On Friday, the 20th of October 2017, another video stream was carried out by the hackers.mu team alongside other friends and professionals. We started with a short introduction from everybody in the videostream.

We had Billal, Codarren, Edriss, Irshaad, Logan, Kifah, Selven, Rahul, Yash and myself (Nitin) participating in the video stream. You can view the VideoStream here:

Our agenda was as follows:

  • An introduction from participants
  • Huawei’s acceptance of upgrading Dnsmasq
  • Other discoveries in the Huawei modem
  • Implication of Krack attack
  • Understanding of the mitigation techniques on Krack attack
  • Everyone’s perspective about the vulnerabilities on the Huawei modem

Other sources talking about hackers.mu‘s insecurity detection on the Huawei modem

Hackers.mu VideoStream #1 : Modem Insecurity in Mauritius

On Tuesday the 17th of October 2017, the hackers.mu team had a public podcast on Modem Insecurity in Mauritius. Fifteen minutes after the start of the broadcast, there were already about 30 views from the public. We had over Keshav Purdassea, a student in cybersecurity as guest to ask questions. We also had people asking questions on the Facebook hackers.mu public group.

Logan from hackers.mu made a smart introduction during the podcast about its goal which is informing the public about the vulnerabilities found in Huawei Modem. You can view the video which has been uploaded on youtube here :

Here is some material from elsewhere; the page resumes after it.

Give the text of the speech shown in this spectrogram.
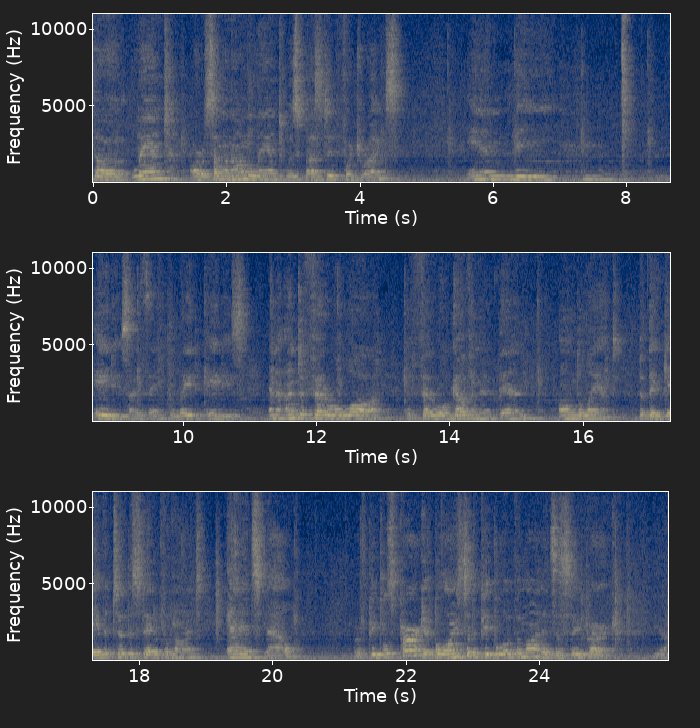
the land, or someone on the land was busted for drugs in the hmm, eighties, I think, the late eighties. And under federal law, the federal government then owned the land. But they gave it to the state of Vermont, and it's now a People's Park. It belongs to the people of Vermont. It's a state park. Yeah.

Codarren from hackers.mu laid emphasis on several interesting points such as the state of Dnsmasq. He also gave some interesting hints to launch commands on the router which is not similar like a usual Linux Box. He explained how all processes are running as root including Dnsmasq. Codarren recently had a conversation with engineers from Huawei and it’s quite obvious that Dnsmasq is also doing DNS. It was recommended to run Dnsmasq as a non-root user which is one of the best practice in any Linux Box. Someone can craft a DNS packet and run this on the modem with the intention to control it remotely. This security risk needs to be reviewed again.

 

In addition, I made a brief introduction on the preliminary precaution that can be taken to minimise impact such as deactivating Telnet or even SSH on the router. We also noticed how it’s possible to download the configuration file and decrypt it. All passwords can be seen clearly on the configuration files. The binary aescrypt2_huawei can be downloaded from the hackers.mu Facebook group. Here are the steps to be followed to decrypt it :

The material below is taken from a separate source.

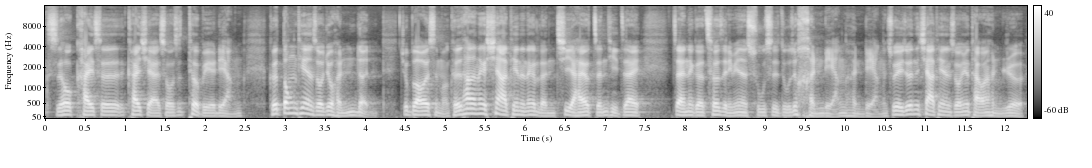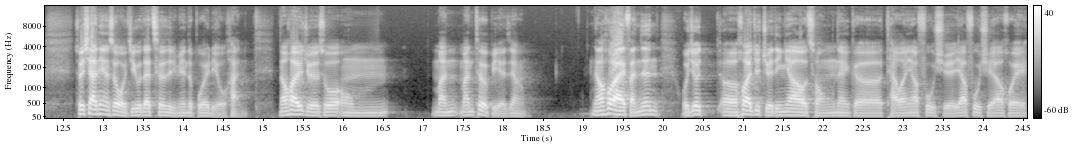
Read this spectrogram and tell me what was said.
时候开车开起来的时候是特别凉，可是冬天的时候就很冷，就不知道为什么。可是它的那个夏天的那个冷气，还有整体在在那个车子里面的舒适度就很凉很凉，所以就是夏天的时候，因为台湾很热，所以夏天的时候我几乎在车子里面都不会流汗。然后后来就觉得说，嗯，蛮蛮特别的这样。然后后来，反正我就呃，后来就决定要从那个台湾要复学，要复学要回，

1.Use the following command to decrypt it :

[[email protected] ~]# ./aescrypt2_huawei 1 hw_ctree.xml decode.xml

2. To re-encode use the following command:

[[email protected] ~]# ./aescrypt2_huawei 0 decode.xml hw_ctree.xml

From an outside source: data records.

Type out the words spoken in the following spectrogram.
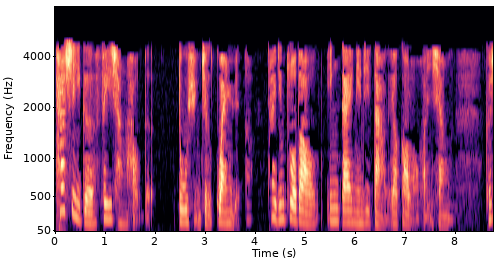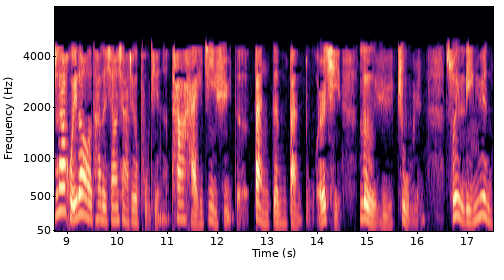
他是一个非常好的都巡这个官员啊。他已经做到应该年纪大了，要告老还乡了。可是他回到了他的乡下这个莆田呢，他还继续的半耕半读，而且乐于助人，所以林愿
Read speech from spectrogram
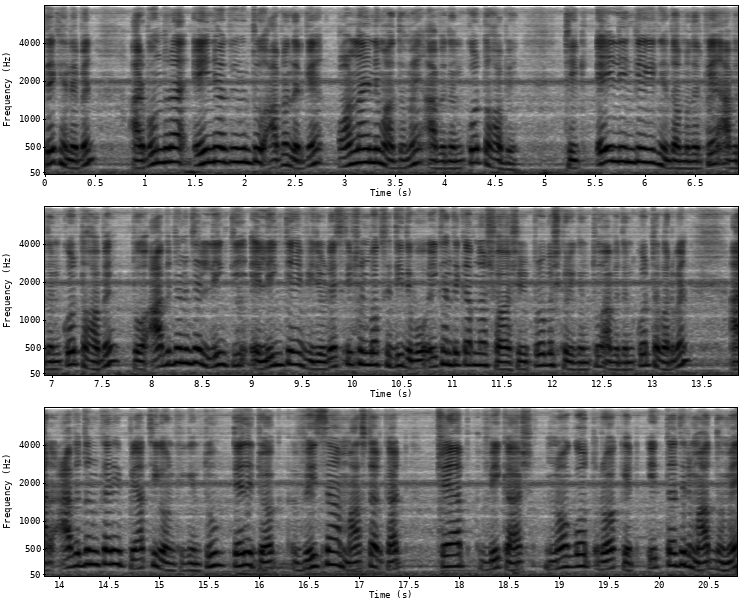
দেখে নেবেন। আর বন্ধুরা, এই নিয়োগে কিন্তু আপনাদেরকে অনলাইনের মাধ্যমে আবেদন করতে হবে। ঠিক এই লিঙ্কে কিন্তু আপনাদেরকে আবেদন করতে হবে। তো আবেদনের যে লিঙ্কটি এই লিঙ্কটি আমি ভিডিও ডেসক্রিপশন বক্সে দিয়ে দেবো। এখান থেকে আপনারা সরাসরি প্রবেশ করে কিন্তু আবেদন করতে পারবেন। আর আবেদনকারী প্রার্থীগণকে কিন্তু Teletalk Visa master card tap bKash Nagad Rocket ইত্যাদির মাধ্যমে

3. At line 1022, You can find the web interface password

1022 <X_HW_WebUserInfoInstance InstanceID="2" UserName="telecomadmin" Password="402931e04c03e24d360477a9f90b9eb15777e154360f06228be15c37679016ef" UserLevel="0" Enable="1" ModifyPass wordFlag="0" PassMode="2"/>

We also had Yash Paupiah, President of the UOM Computer Club who made a sensitive point regarding as to whether the patch was supposed to come from Mauritius Telecom or Huawei. After some research, we noticed that there was no patch from Huawei itself.

The whole team of hackers.mu and myself invite you to join our Facebook group and Twitter to keep in touch for our oncoming Live podcasts, Hackathons, Public events etc..

Other bloggers on the Podcast: